Does the Octane Fitness Standard for Determining if an Award of Attorneys' Fees is Appropriate in Patent Cases Apply when Such Fees are Sought Under the Lanham Act?  All Circuits that Have Considered the Issue Say "Yes!"

January 2020

In 2014 the Supreme Court established a new standard for determining whether a patent case is “exceptional” for purposes of awarding the prevailing party its reasonable attorneys’ fees under 35 U.S.C. 285. Octane Fitness, LLC v. ICON Health & Fitness, Inc., 572 U.S. 545 (2014).  Under Octane Fitness, “an ‘exceptional’ case is simply one that stands out from others with respect to the substantive strength of a party's litigating position (considering both the governing law and the facts of the case) or the unreasonable manner in which the case was litigated. District courts may determine whether a case is ‘exceptional’ in the case-by-case exercise of their discretion, considering the totality of the circumstances.” 572 U.S. at 554.  The Court identified a nonexclusive list of factors to consider when making this determination, including “frivolousness, motivation, objective unreasonableness (both in the factual and legal components of the case) and the need in particular circumstances to advance considerations of compensation and deterrence.” Id. at 554, n.6.

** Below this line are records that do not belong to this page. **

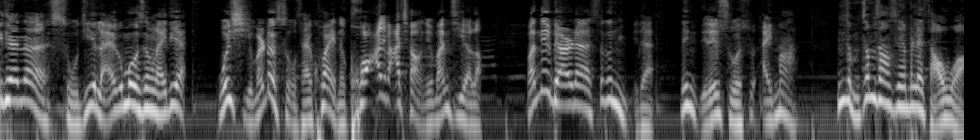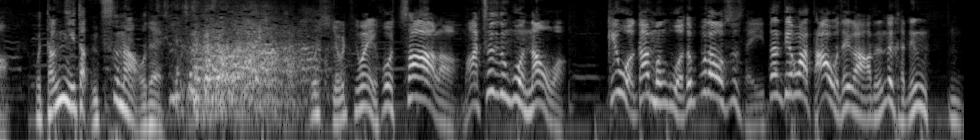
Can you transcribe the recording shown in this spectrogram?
一天呢，手机来个陌生来电，我媳妇儿的手才快呢，咵一把抢就完接了。完那边呢是个女的，那女的说说，哎妈，你怎么这么长时间不来找我？我等你等刺挠的。我媳妇听完以后炸了，妈这都给我闹啊，给我干懵，我都不知道是谁。但电话打我这嘎达，那肯定，嗯，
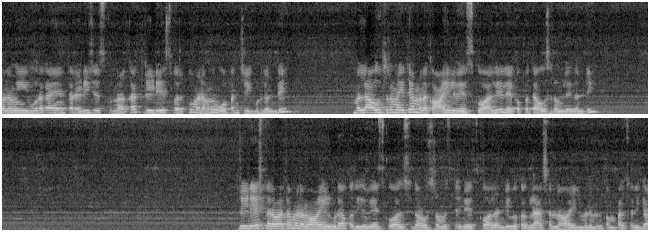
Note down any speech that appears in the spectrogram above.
మనం ఈ ఊరగాయ ఎంత రెడీ చేసుకున్నాక త్రీ డేస్ వరకు మనము ఓపెన్ చేయకూడదండి. మళ్ళీ అవసరమైతే మనకు ఆయిల్ వేసుకోవాలి లేకపోతే అవసరం లేదండి. త్రీ డేస్ తర్వాత మనం ఆయిల్ కూడా కొద్దిగా వేసుకోవాల్సిన అవసరం వస్తే వేసుకోవాలండి. ఒక గ్లాస్ అన్న ఆయిల్ మనము కంపల్సరీగా.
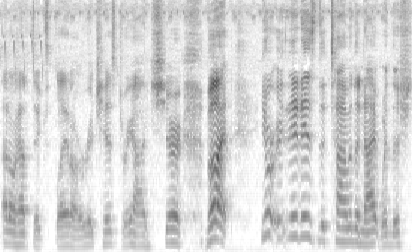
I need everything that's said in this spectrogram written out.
I don't have to explain our rich history, I'm sure. But you're, it is the time of the night when the sh-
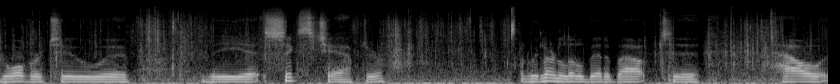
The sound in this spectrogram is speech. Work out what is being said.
go over to uh, the uh, sixth chapter, and we learn a little bit about uh, how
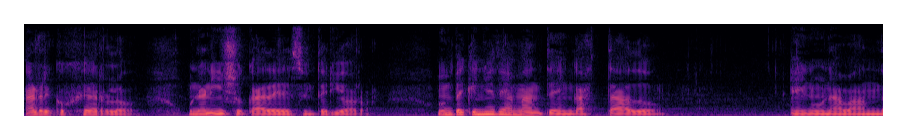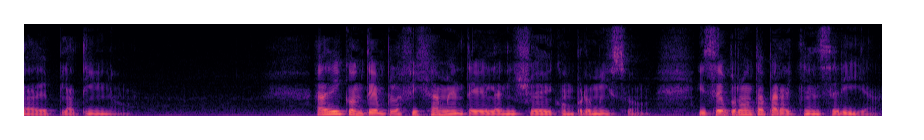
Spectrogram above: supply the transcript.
Al recogerlo, un anillo cae de su interior, un pequeño diamante engastado en una banda de platino. Adi contempla fijamente el anillo de compromiso y se pregunta para quién sería.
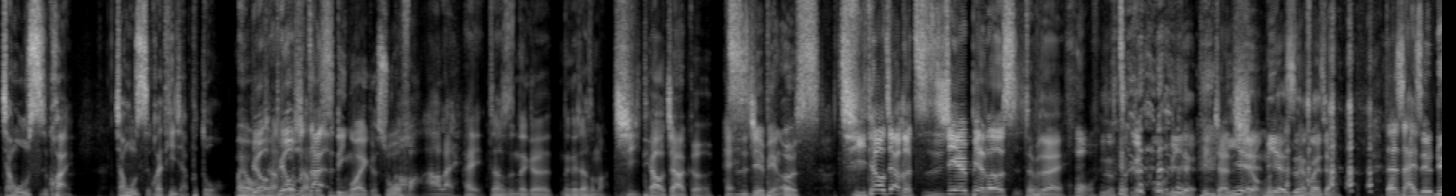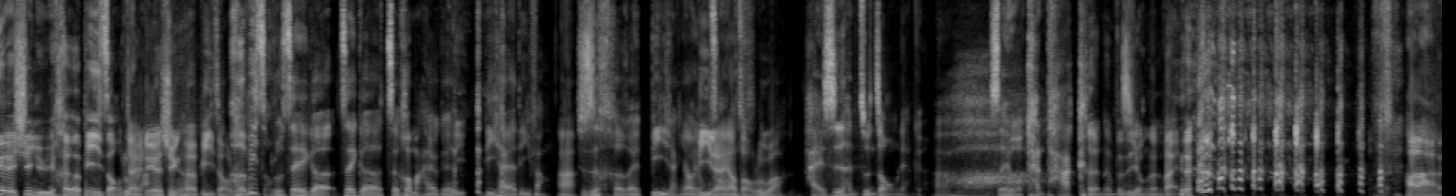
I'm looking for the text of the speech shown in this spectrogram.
讲五十块。讲五十块听起来不多，没有，比如比如我们的是另外一个说法。啊，来，哎，这是那个那个叫什么？起跳价格直接变二十，起跳价格直接变二十，对不对？哦，这个哦，你也 听起来很凶，你也是很会讲，但是还是略逊于何必走路，对，略逊何必走路，何必走路这一个这个折扣码还有个厉害的地方啊，就是何必然要用必然要走路啊，还是很尊重我们两个。啊，所以我看他可能不是永和派的。好啦，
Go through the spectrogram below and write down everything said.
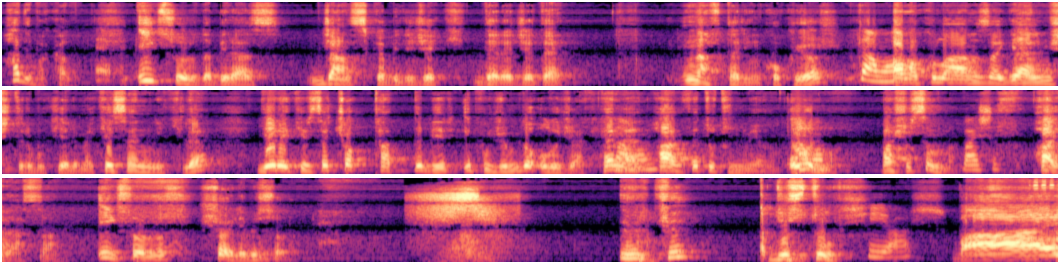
Hadi bakalım. İlk soruda biraz can sıkabilecek derecede naftalin kokuyor. Tamam. Ama kulağınıza gelmiştir bu kelime kesinlikle. Gerekirse çok tatlı bir ipucum da olacak. Hemen Tamam. harfe tutunmayalım. Olur Tamam. mu? Başlasın mı? Başlasın. Haydi aslan. İlk sorunuz şöyle bir soru. Ülkü, düstur. Şiar. Vay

A majority of circuits have extended the Octane Fitness standard to fee award determinations in Lanham Act cases under 15 U.S.C. § 1117(a), which contains the same language as the fee-shifting statute in patent cases that the Supreme Court interpreted in Octane Fitness.  The most recent circuit to formally adopt and apply Octane Fitness to § 1117(a) is the Seventh Circuit. LHO Chicago River, LLC v. Perillo, 942 F.3d 384 (7th Cir. Nov. 8, 2019).  No circuit to date appears to have rejected Octane Fitness’s applicability in this context.  The Tenth and D.C. circuits are the only two which have yet to address the issue. LHO Chicago River, 942 F.3d at 388, n.5.